The debate over the Evolved Expendable Launch Vehicle (EELV) program is just one piece of a massive Pentagon request to reprogram fiscal 2014 funds within and among a myriad of accounts.
Such requests must be approved by each of the four congressional defense committees, and so far, the EELV proposal has won the support of only two. The Senate Appropriations Defense subcommittee and the House Appropriations Defense subcommittee have green-lighted the plan, while the House and Senate Armed Services committees have deferred approval, according to budget documents dated July 25 and July 31, obtained by Defense News.
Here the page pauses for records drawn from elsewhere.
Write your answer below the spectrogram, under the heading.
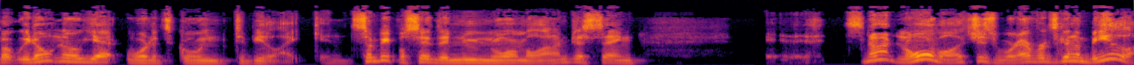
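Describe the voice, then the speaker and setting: The man sounds somewhat breathy and talks at a fairly quick pace. His pitch swings very widely. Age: 50s. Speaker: podcast host, motivational speaker. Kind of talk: casual interview chat.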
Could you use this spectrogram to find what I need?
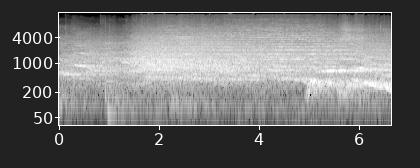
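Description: A large crowd cheers and roars in an echoing hall, swelling louder.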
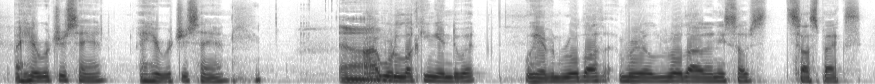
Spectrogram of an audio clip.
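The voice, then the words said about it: Imitates another person's voice. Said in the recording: “That's my Jake Gyllenhaal consoling. That's my impression.”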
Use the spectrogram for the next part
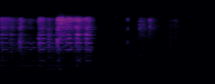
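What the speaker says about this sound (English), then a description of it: "That's my Israeli phone." An Israeli mobile phone rings with a loud, bright ringtone that plays for about a second, stops abruptly, then gives a few shorter fragments before going quiet. No voices are heard.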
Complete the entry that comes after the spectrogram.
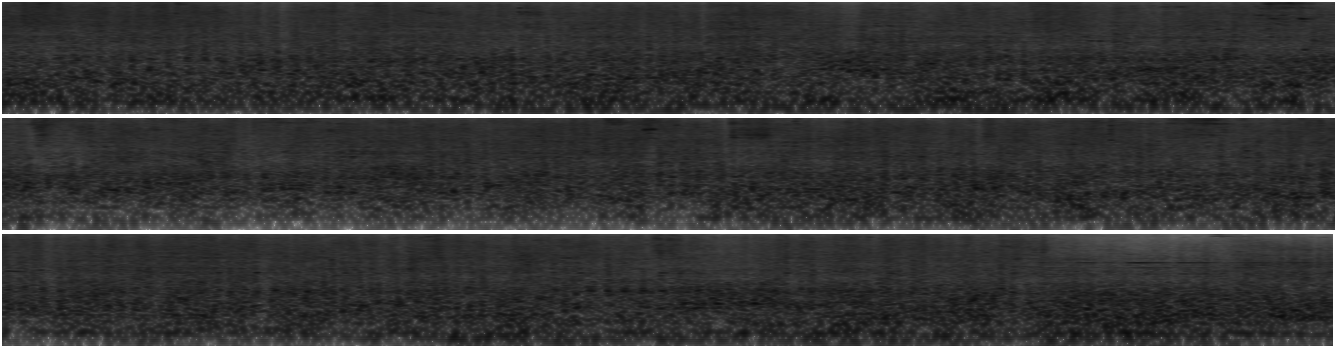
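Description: Freight train of covered grain hopper cars rolling past close by: a loud, steady rush of steel wheels on the rails that thins out near the end as the last car clears.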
SASC asked the Air Force to draw up a plan, by Sept. 30, “that leads to the production of a liquid rocket engine by 2019,” according to one of the documents, sent to Pentagon Comptroller Michael McCord by SASC Chairman Carl Levin, D-Mich.
In recent years, lawmakers and government auditors have raised concerns about costs in the EELV program. Earlier this year, Air Force and Pentagon officials told lawmakers that they were saving $4 billion through the program’s latest contract.
But some senators still have questions. On July 16, Sen. Mark Udall, D-Colo., asked Cristina Chaplain, director of acquisition and sourcing management at the Government Accountability Office (GAO), about a federal acquisition guidelines waiver that led to overruns.
“With the waiver, the government didn't have the type of underlying costs and pricing data on critical pieces, like the engines, that it needed to make good negotiations, especially as it was going to commit to a large span of time under the block buy,” Chaplain told Udall during a joint hearing of SASC’s Strategic Forces Subcommittee and the Senate Commerce, Science and Transportation Committee.
“So without that kind of data, and if you're in a sole-source environment, you're really crippled in terms of your negotiating position,” she said. “If there's a competitive environment, it might not be such an issue, because the competition itself can drive down prices.”
To that end, the Air Force recently opened the space-launch program to competition for the first time in a decade, issuing a request for proposals on July 15. It was a blow to United Launch Alliance, a joint effort of Lockheed Martin and Boeing, which has held a monopoly on EELV launches. ■